Why sustainability is the new competitive advantage

Before COVID-19, corporate travel teams were already prioritizing hotels with strong sustainability programs. Now, as the travel industry comes back to life, hotels with clear emissions-reduction plans will find a competitive edge.

According to JLL research, corporate travel can account for 20 percent or more of an organization’s total supply chain emissions. Hospitality leaders who rise to the challenge of reducing business travel-related emissions have an opportunity to differentiate their brands as sustainability gains importance.  

Reducing Carbon Emissions in Hotel Construction, Renovations

Although major hotel companies have taken important steps to reduce waste, hotel facilities overall still have some of the highest rates of carbon emissions, as well as power and water consumption, of any property type. However, net-zero carbon emissions can be pursued in many ways during new construction or renovation. 

First and foremost, hotels should incorporate sustainability goals into new construction and renovation design. Environmentally friendly building materials can be included everywhere from the façade to the floor coverings. New or old hotels can potentially adopt high-efficiency building-automation systems, water-treatment solutions and even onsite renewable-energy generation. Renovations are prime times to replace lighting, toilets or shower heads with high-efficiency options; adopt wall coverings and carpets made from recycled materials; and pursue other conservational options. 

Environmental, Social and Governance Performance

Corporate travel leaders want to know which hotels are sustainability leaders, so it’s important for hotels to report on their goals and successes. However, the hospitality industry lacks a standard recognizable certification to help corporate travel buyers to distinguish hospitality sustainability leaders from laggards. 

Hotels do have the option of pursuing Leadership in Energy and Environmental Design certification, a major sustainability certification for commercial buildings. However, other third-party certifications are also competing in the hospitality industry, and not all require carbon reporting. Furthermore, some big hotel groups have their own self-reported sustainability certifications. 

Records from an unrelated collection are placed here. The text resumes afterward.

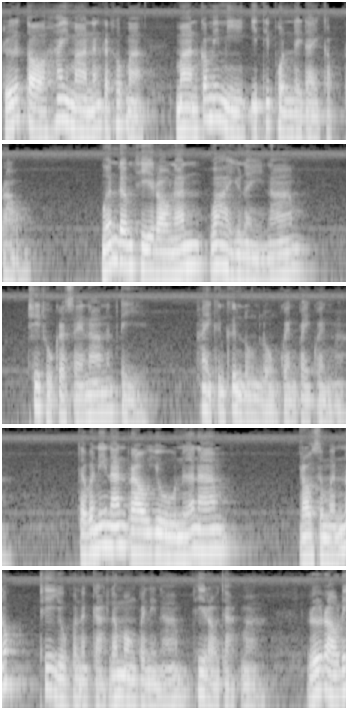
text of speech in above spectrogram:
หรือต่อให้มารนั้นกระทบมา มารก็ไม่มีอิทธิพลใด ๆ กับเรา เหมือนเดิมทีเรานั้นว่ายอยู่ในน้ำที่ถูกกระแสน้ำนั้นตี ให้ขึ้นขึ้นลงลงแกว่งไปแกว่งมา แต่วันนี้นั้นเราอยู่เหนือน้ำเราเสมือนนกที่อยู่บนอากาศแล้วมองไปในน้ำที่เราจากมา หรือเราได้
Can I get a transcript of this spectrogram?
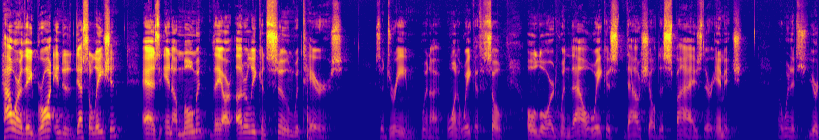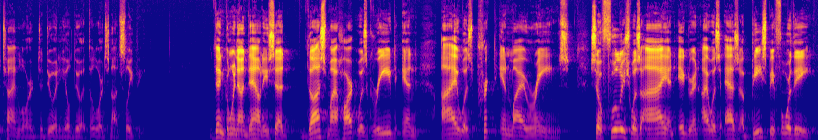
How are they brought into desolation? As in a moment they are utterly consumed with terrors. A dream when I one awaketh. So, O Lord, when thou awakest, thou shalt despise their image. Or when it's your time, Lord, to do it, he'll do it. The Lord's not sleepy. But then going on down, he said, Thus my heart was grieved, and I was pricked in my reins. So foolish was I and ignorant, I was as a beast before thee.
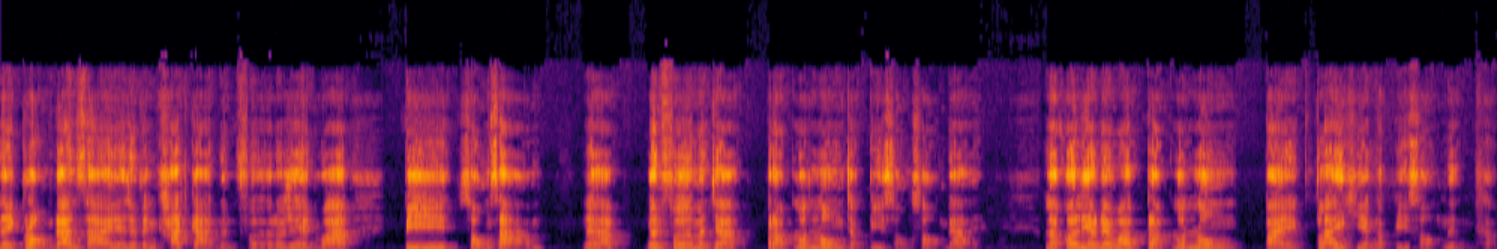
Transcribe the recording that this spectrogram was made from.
ในกล่องด้านซ้ายเนี่ยจะเป็นคาดการเงินเฟอ้อเราจะเห็นว่าปี 23นะครับเงินเฟอ้อมันจะปรับลดลงจากปี 22 ได้ แล้วก็เรียกได้ว่าปรับลดลงไปใกล้เคียงกับปี 21ครับ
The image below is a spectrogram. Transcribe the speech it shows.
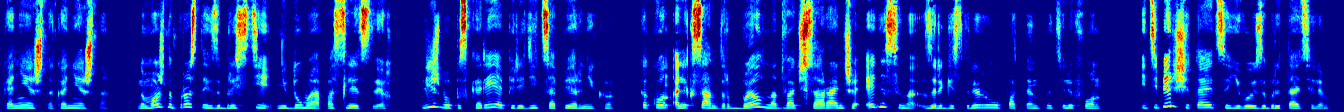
Конечно, конечно. Но можно просто изобрести, не думая о последствиях, лишь бы поскорее опередить соперника. Как он Александр Белл на два часа раньше Эдисона зарегистрировал патент на телефон и теперь считается его изобретателем.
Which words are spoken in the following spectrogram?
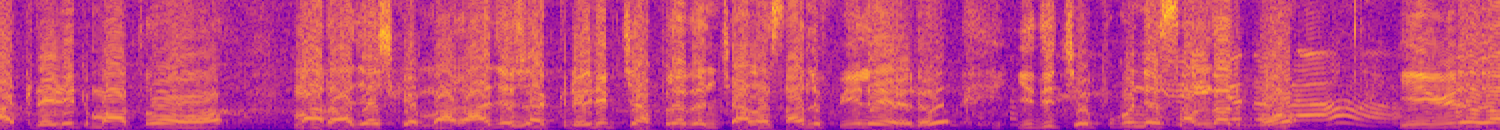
ఆ క్రెడిట్ మాత్రం మా రాజేష్కి మా రాజేష్ ఆ క్రెడిట్ చెప్పలేదని చాలా సార్లు ఫీల్ అయ్యాడు. ఇది చెప్పుకునే సందర్భం. ఈ వీడియోలో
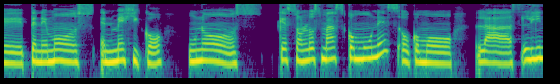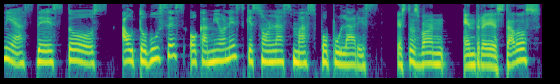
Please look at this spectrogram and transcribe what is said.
eh, tenemos en México unos que son los más comunes o como las líneas de estos autobuses o camiones que son las más populares. Estos van entre estados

One option is to use hotel industry-specific sustainability benchmarking tools. Examples include the Urban Land Institute’s Greenprint Center for Building Performance State of Green: Greenprint Performance Report and The Cornell Hotel Sustainability Benchmarking index, which provide hotel industry-specific benchmarks 

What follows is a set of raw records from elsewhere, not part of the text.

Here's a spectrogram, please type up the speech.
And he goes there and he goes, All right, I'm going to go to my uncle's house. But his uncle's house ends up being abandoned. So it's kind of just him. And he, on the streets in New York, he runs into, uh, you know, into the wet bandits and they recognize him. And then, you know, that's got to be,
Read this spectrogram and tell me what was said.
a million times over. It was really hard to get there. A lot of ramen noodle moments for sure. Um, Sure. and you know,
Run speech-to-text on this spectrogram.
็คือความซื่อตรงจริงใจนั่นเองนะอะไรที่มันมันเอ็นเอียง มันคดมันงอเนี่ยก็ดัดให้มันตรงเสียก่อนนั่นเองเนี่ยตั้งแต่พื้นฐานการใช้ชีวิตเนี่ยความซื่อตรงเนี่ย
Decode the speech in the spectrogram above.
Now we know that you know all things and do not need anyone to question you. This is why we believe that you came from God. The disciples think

A focus on reducing carbon emissions can directly boost the bottom line if effective environmental policies and practices are clearly in place, communicated and measured. By walking the walk toward a net-zero future and demonstrating progress along the way, hotel leaders can help set their companies apart from the competition—while playing a part in slowing the climate crisis.

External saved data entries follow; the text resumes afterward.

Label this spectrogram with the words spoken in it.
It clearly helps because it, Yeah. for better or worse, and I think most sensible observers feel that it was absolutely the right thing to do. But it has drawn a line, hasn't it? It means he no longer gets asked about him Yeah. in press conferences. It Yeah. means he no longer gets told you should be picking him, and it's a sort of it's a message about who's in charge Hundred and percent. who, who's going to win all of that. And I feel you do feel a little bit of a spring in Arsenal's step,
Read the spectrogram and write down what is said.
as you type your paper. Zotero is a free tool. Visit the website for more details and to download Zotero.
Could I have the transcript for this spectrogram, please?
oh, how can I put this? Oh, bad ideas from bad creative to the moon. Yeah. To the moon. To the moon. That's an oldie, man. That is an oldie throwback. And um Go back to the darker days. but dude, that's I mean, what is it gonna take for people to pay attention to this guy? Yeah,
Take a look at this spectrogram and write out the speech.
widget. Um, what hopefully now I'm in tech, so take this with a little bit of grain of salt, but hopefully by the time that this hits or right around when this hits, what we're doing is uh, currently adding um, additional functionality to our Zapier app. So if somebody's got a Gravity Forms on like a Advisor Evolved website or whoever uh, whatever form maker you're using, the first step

David A. Black is JLL’s managing director, project & development services. Rex Hamre is JLL’s national director for sustainability services.